Exercise:
In your output, repeat each entry exactly and include no pictures.

======== Entries supplied

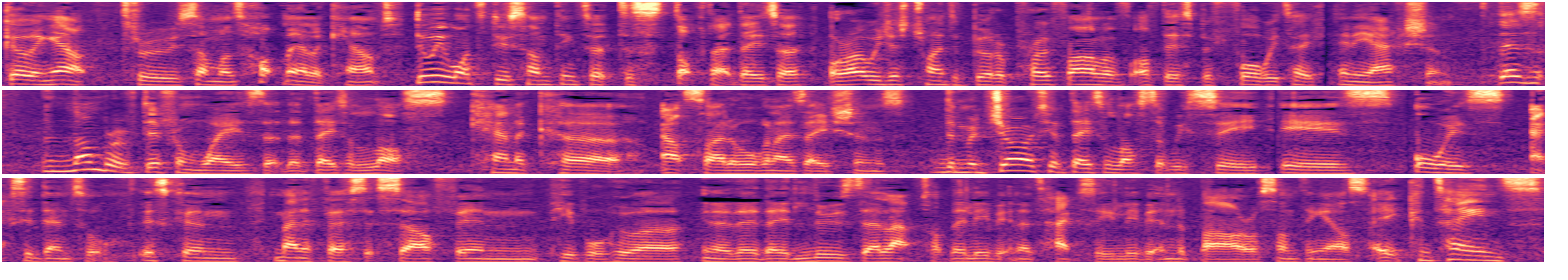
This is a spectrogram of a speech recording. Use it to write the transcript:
going out through someone's Hotmail account, do we want to do something to, to stop that data, or are we just trying to build a profile of, of this before we take any action? There's a number of different ways that the data loss can occur outside of organizations. The majority of data loss that we see is always accidental. This can manifest itself in people who are, you know, they, they lose their laptop, they leave it in a taxi, leave it in the bar or something else. It contains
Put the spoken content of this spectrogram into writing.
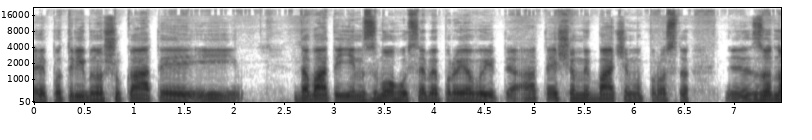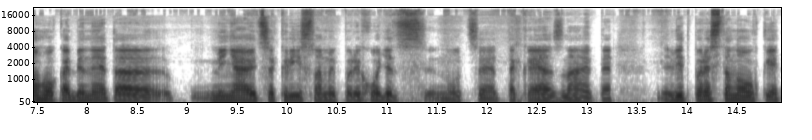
е, потрібно шукати і давати їм змогу себе проявити. А те, що ми бачимо, просто е, з одного кабінета міняються кріслами, переходять ну, це таке, знаєте, від перестановки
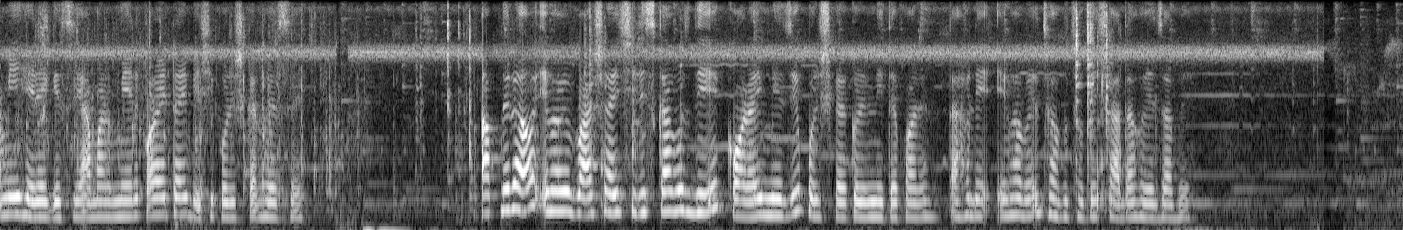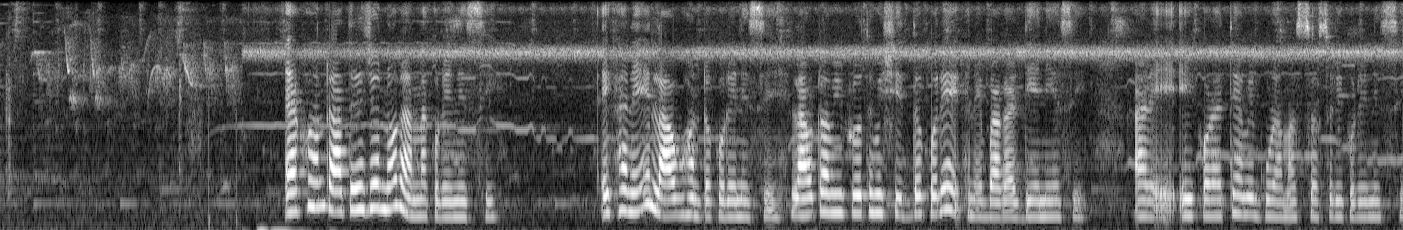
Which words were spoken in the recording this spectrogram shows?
আমি হেরে গেছি, আমার মেয়ের কড়াইটাই বেশি পরিষ্কার হয়েছে। আপনারাও এভাবে বাসায় সিরিজ কাগজ দিয়ে কড়াই মেজে পরিষ্কার করে নিতে পারেন, তাহলে এভাবে ঝকঝকে সাদা হয়ে যাবে। এখন রাতের জন্য রান্না করে নিচ্ছি। এখানে লাউ ঘন্ট করে নিয়েছি লাউটা আমি প্রথমে সিদ্ধ করে এখানে বাগার দিয়ে নিয়েছি। আর এই কড়াইতে আমি গুঁড়া মাছ চচড়ি করে নিচ্ছি।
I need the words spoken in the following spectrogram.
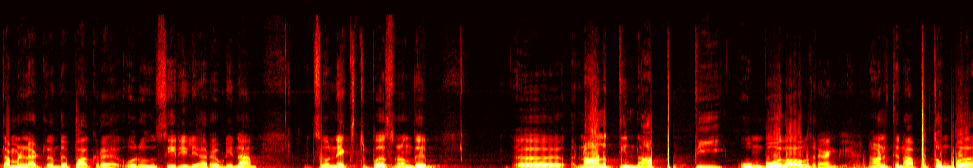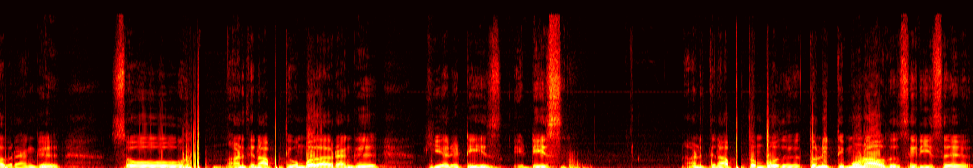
தமிழ்நாட்டில் இருந்து பார்க்குற ஒரு சீரியல் யார் அப்படின்னா ஸோ நெக்ஸ்ட் பர்சன் வந்து நானூற்றி நாற்பத்தி ஒம்போதாவது ரேங்கு நானூற்றி நாற்பத்தொம்போதாவது ரேங்கு ஸோ நானூற்றி நாற்பத்தி ஒம்போதாவது rank here it is it is நானூற்றி நாற்பத்தொம்போது தொண்ணூற்றி மூணாவது சீரீஸு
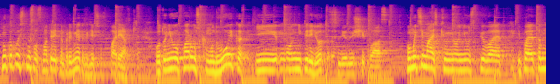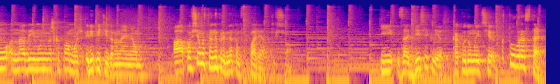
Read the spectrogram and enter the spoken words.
Ну, какой смысл смотреть на предметы, где все в порядке? Вот у него по русскому двойка, и он не перейдет в следующий класс. По математике у него не успевает, и поэтому надо ему немножко помочь. Репетитора наймем. А по всем остальным предметам в порядке все. И за 10 лет, как вы думаете, кто вырастает?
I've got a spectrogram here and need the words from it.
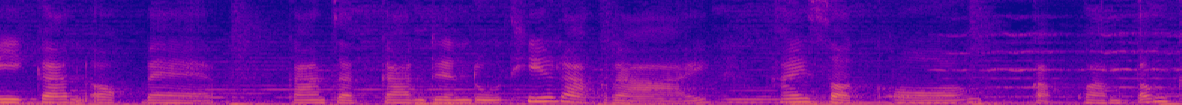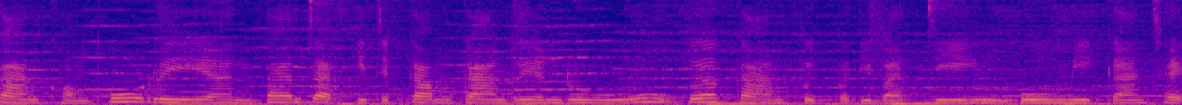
มีการออกแบบ การจัดการเรียนรู้ที่หลากหลาย ให้สอดคล้องกับความต้องการของผู้เรียน การจัดกิจกรรมการเรียนรู้ เพื่อการฝึกปฏิบัติจริงครูมีการใช้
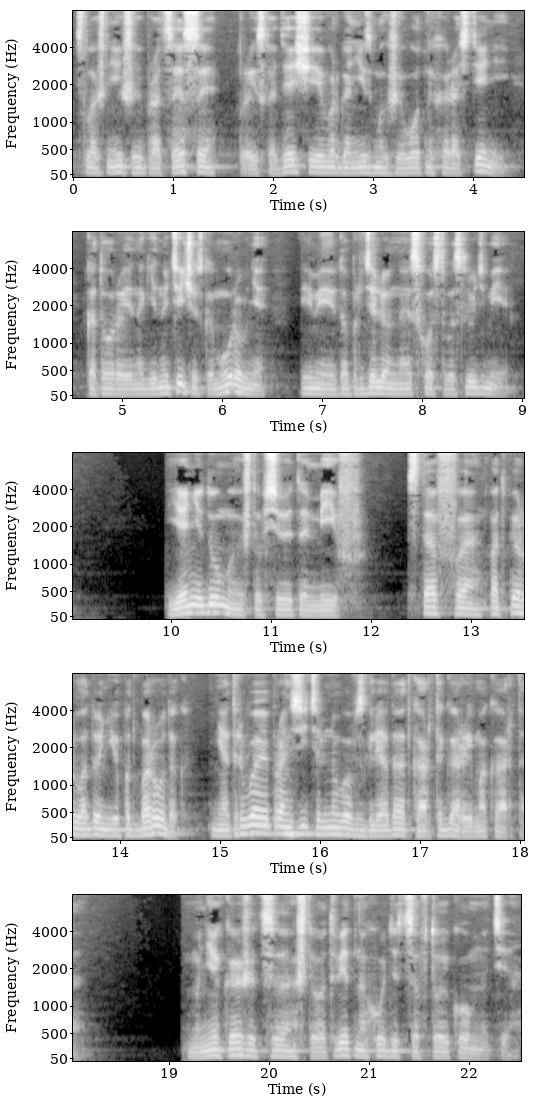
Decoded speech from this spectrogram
сложнейшие процессы, происходящие в организмах животных и растений, которые на генетическом уровне имеют определенное сходство с людьми. Я не думаю, что все это миф. Стаффа подпер ладонью подбородок, не отрывая пронзительного взгляда от карты горы Макарта. Мне кажется, что ответ находится в той комнате.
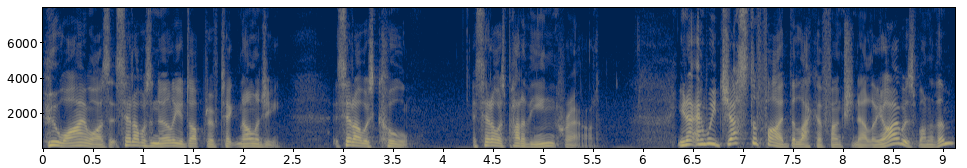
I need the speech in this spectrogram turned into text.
who I was. It said I was an early adopter of technology. It said I was cool. It said I was part of the in crowd. You know, and we justified the lack of functionality. I was one of them.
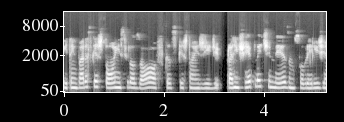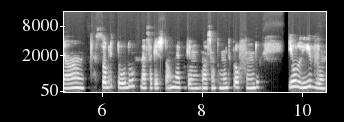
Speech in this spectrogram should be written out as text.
E tem várias questões filosóficas, questões de, de para a gente refletir mesmo sobre religião, sobre tudo nessa questão, né? Porque é um assunto muito profundo. E o livro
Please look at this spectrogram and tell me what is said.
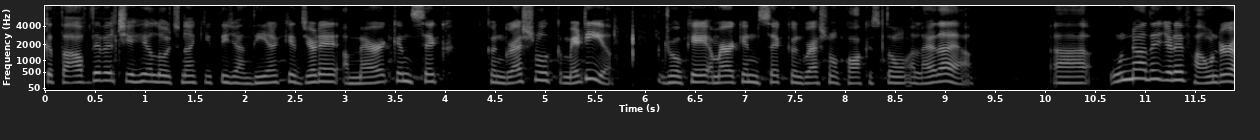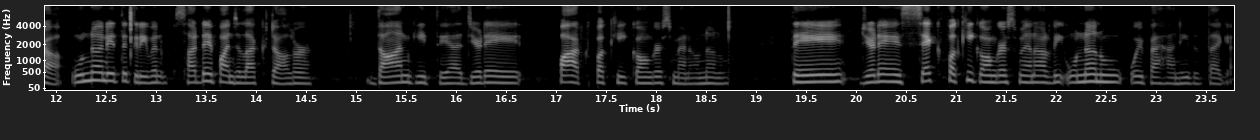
ਕਿਤਾਬ ਦੇ ਵਿੱਚ ਇਹ ਆਲੋਚਨਾ ਕੀਤੀ ਜਾਂਦੀ ਹੈ ਕਿ ਜਿਹੜੇ ਅਮਰੀਕਨ ਸਿੱਖ ਕੰਗਰੈਸ਼ਨਲ ਕਮੇਟੀ ਆ, ਜੋ ਕਿ ਅਮਰੀਕਨ ਸਿੱਖ ਕੰਗਰੈਸ਼ਨਲ ਕਾਕਸ ਤੋਂ ਅਲੱਗਾ ਆ ਉਹਨਾਂ ਦੇ ਜਿਹੜੇ ਫਾਊਂਡਰ ਆ, ਉਹਨਾਂ ਨੇ ਤਕਰੀਬਨ 5.5 ਲੱਖ ਡਾਲਰ ਦਾਨ ਕੀਤੇ ਆ ਜਿਹੜੇ ਭਾਰਤ ਪੱਖੀ ਕਾਂਗਰਸਮੈਨ ਆ ਉਹਨਾਂ ਨੂੰ। ਤੇ ਜਿਹੜੇ ਸਿੱਖ ਪੱਖੀ ਕਾਂਗਰਸਮੈਨ ਆ ਵੀ ਉਹਨਾਂ ਨੂੰ ਕੋਈ ਪੈਸਾ ਨਹੀਂ ਦਿੱਤਾ ਗਿਆ।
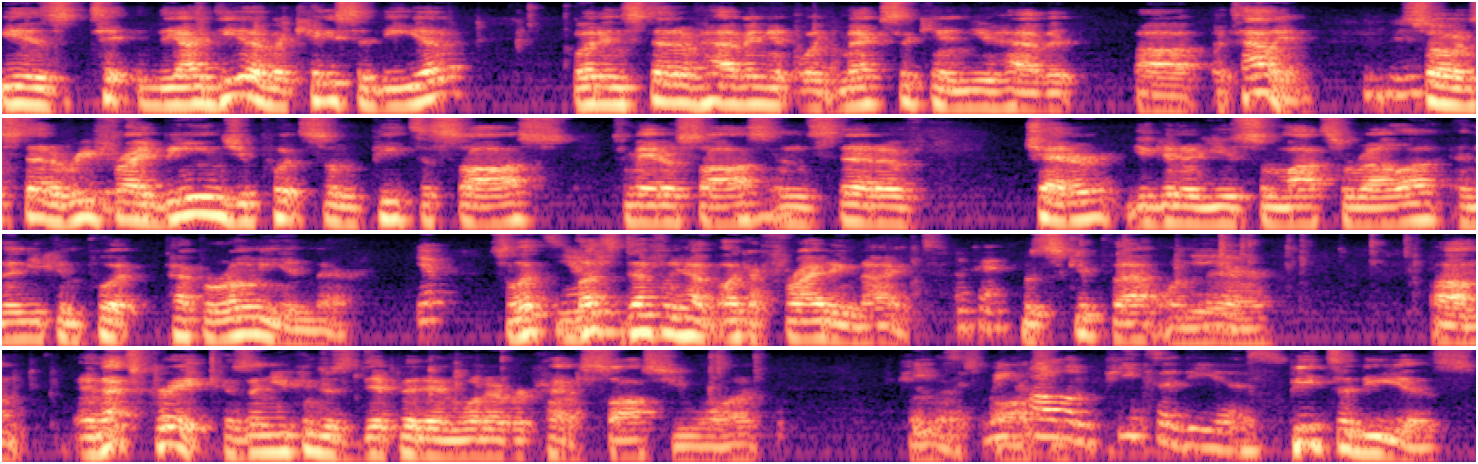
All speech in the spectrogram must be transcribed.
is t- the idea of a quesadilla, but instead of having it like Mexican, you have it uh, Italian. Mhm. So instead of refried beans, you put some pizza sauce, tomato sauce. Instead of cheddar, you're going to use some mozzarella, and then you can put pepperoni in there. Yep. So let's Yummy. let's definitely have like a Friday night. Okay. But skip that one Yeah. there. Um, and that's great because then you can just dip it in whatever kind of sauce you want. Pizza. we awesome. call them pizzadillas. Pizzadillas.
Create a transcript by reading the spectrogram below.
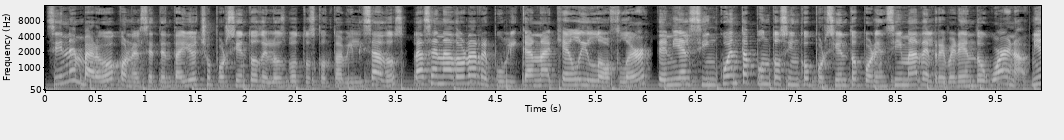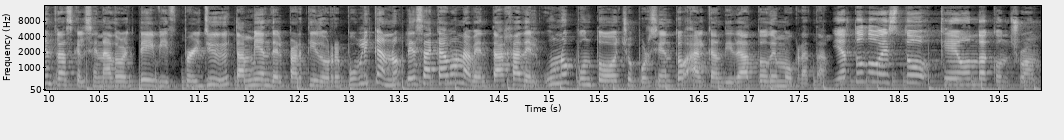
sin embargo, con el 78% de los votos contabilizados, la senadora republicana Kelly Loeffler tenía el 50.5% por encima del reverendo Warnock, mientras que el senador David Perdue, también del Partido Republicano, le sacaba una ventaja del 1.8% al candidato demócrata. Y a todo esto, ¿qué onda con Trump?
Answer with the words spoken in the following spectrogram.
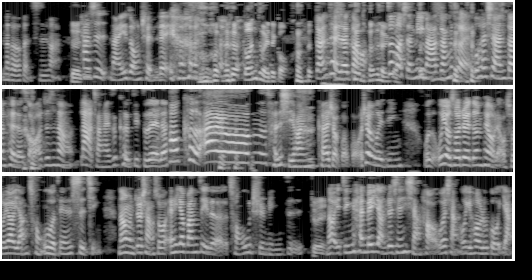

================

Result of this exercise:
This is a spectrogram of a speech recording. Use it to write the transcript:
going out through someone's Hotmail account, do we want to do something to, to stop that data, or are we just trying to build a profile of, of this before we take any action? There's a number of different ways that the data loss can occur outside of organizations. The majority of data loss that we see is always accidental. This can manifest itself in people who are, you know, they, they lose their laptop, they leave it in a taxi, leave it in the bar or something else. It contains
Put the spoken content of this spectrogram into writing.
е, потрібно шукати і давати їм змогу себе проявити. А те, що ми бачимо, просто е, з одного кабінета міняються кріслами, переходять ну, це таке, знаєте, від перестановки
Which words were spoken in the recording this spectrogram shows?
আমি হেরে গেছি, আমার মেয়ের কড়াইটাই বেশি পরিষ্কার হয়েছে। আপনারাও এভাবে বাসায় সিরিজ কাগজ দিয়ে কড়াই মেজে পরিষ্কার করে নিতে পারেন, তাহলে এভাবে ঝকঝকে সাদা হয়ে যাবে। এখন রাতের জন্য রান্না করে নিচ্ছি। এখানে লাউ ঘন্ট করে নিয়েছি লাউটা আমি প্রথমে সিদ্ধ করে এখানে বাগার দিয়ে নিয়েছি। আর এই কড়াইতে আমি গুঁড়া মাছ চচড়ি করে নিচ্ছি।
I need the words spoken in the following spectrogram.
தமிழ்நாட்டில் இருந்து பார்க்குற ஒரு சீரியல் யார் அப்படின்னா ஸோ நெக்ஸ்ட் பர்சன் வந்து நானூற்றி நாற்பத்தி ஒம்போதாவது ரேங்கு நானூற்றி நாற்பத்தொம்போதாவது ரேங்கு ஸோ நானூற்றி நாற்பத்தி ஒம்போதாவது rank here it is it is நானூற்றி நாற்பத்தொம்போது தொண்ணூற்றி மூணாவது சீரீஸு
Read the spectrogram and enter the spoken words.
Ну, какой смысл смотреть на предметы, где все в порядке? Вот у него по русскому двойка, и он не перейдет в следующий класс. По математике у него не успевает, и поэтому надо ему немножко помочь. Репетитора наймем. А по всем остальным предметам в порядке все. И за 10 лет, как вы думаете, кто вырастает?
I've got a spectrogram here and need the words from it.
มีการออกแบบ การจัดการเรียนรู้ที่หลากหลาย ให้สอดคล้องกับความต้องการของผู้เรียน การจัดกิจกรรมการเรียนรู้ เพื่อการฝึกปฏิบัติจริงครูมีการใช้
Decoded speech from this spectrogram
сложнейшие процессы, происходящие в организмах животных и растений, которые на генетическом уровне имеют определенное сходство с людьми. Я не думаю, что все это миф. Стаффа подпер ладонью подбородок, не отрывая пронзительного взгляда от карты горы Макарта. Мне кажется, что ответ находится в той комнате.
I need the speech in this spectrogram turned into text.
who I was. It said I was an early adopter of technology. It said I was cool. It said I was part of the in crowd. You know, and we justified the lack of functionality. I was one of them.
Speech in this spectrogram should be written out as text.
E tem várias questões filosóficas, questões de, de para a gente refletir mesmo sobre religião, sobre tudo nessa questão, né? Porque é um assunto muito profundo. E o livro
Please look at this spectrogram and tell me what is said.
ਕਿਤਾਬ ਦੇ ਵਿੱਚ ਇਹ ਆਲੋਚਨਾ ਕੀਤੀ ਜਾਂਦੀ ਹੈ ਕਿ ਜਿਹੜੇ ਅਮਰੀਕਨ ਸਿੱਖ ਕੰਗਰੈਸ਼ਨਲ ਕਮੇਟੀ ਆ, ਜੋ ਕਿ ਅਮਰੀਕਨ ਸਿੱਖ ਕੰਗਰੈਸ਼ਨਲ ਕਾਕਸ ਤੋਂ ਅਲੱਗਾ ਆ ਉਹਨਾਂ ਦੇ ਜਿਹੜੇ ਫਾਊਂਡਰ ਆ, ਉਹਨਾਂ ਨੇ ਤਕਰੀਬਨ 5.5 ਲੱਖ ਡਾਲਰ ਦਾਨ ਕੀਤੇ ਆ ਜਿਹੜੇ ਭਾਰਤ ਪੱਖੀ ਕਾਂਗਰਸਮੈਨ ਆ ਉਹਨਾਂ ਨੂੰ। ਤੇ ਜਿਹੜੇ ਸਿੱਖ ਪੱਖੀ ਕਾਂਗਰਸਮੈਨ ਆ ਵੀ ਉਹਨਾਂ ਨੂੰ ਕੋਈ ਪੈਸਾ ਨਹੀਂ ਦਿੱਤਾ ਗਿਆ।
All speech in the spectrogram must be transcribed.
is t- the idea of a quesadilla, but instead of having it like Mexican, you have it uh, Italian. Mhm. So instead of refried beans, you put some pizza sauce, tomato sauce. Instead of cheddar, you're going to use some mozzarella, and then you can put pepperoni in there. Yep. So let's Yummy. let's definitely have like a Friday night. Okay. But skip that one Yeah. there. Um, and that's great because then you can just dip it in whatever kind of sauce you want. Pizza. we awesome. call them pizzadillas. Pizzadillas.
Create a transcript by reading the spectrogram below.
sin embargo, con el 78% de los votos contabilizados, la senadora republicana Kelly Loeffler tenía el 50.5% por encima del reverendo Warnock, mientras que el senador David Perdue, también del Partido Republicano, le sacaba una ventaja del 1.8% al candidato demócrata. Y a todo esto, ¿qué onda con Trump?
Answer with the words spoken in the following spectrogram.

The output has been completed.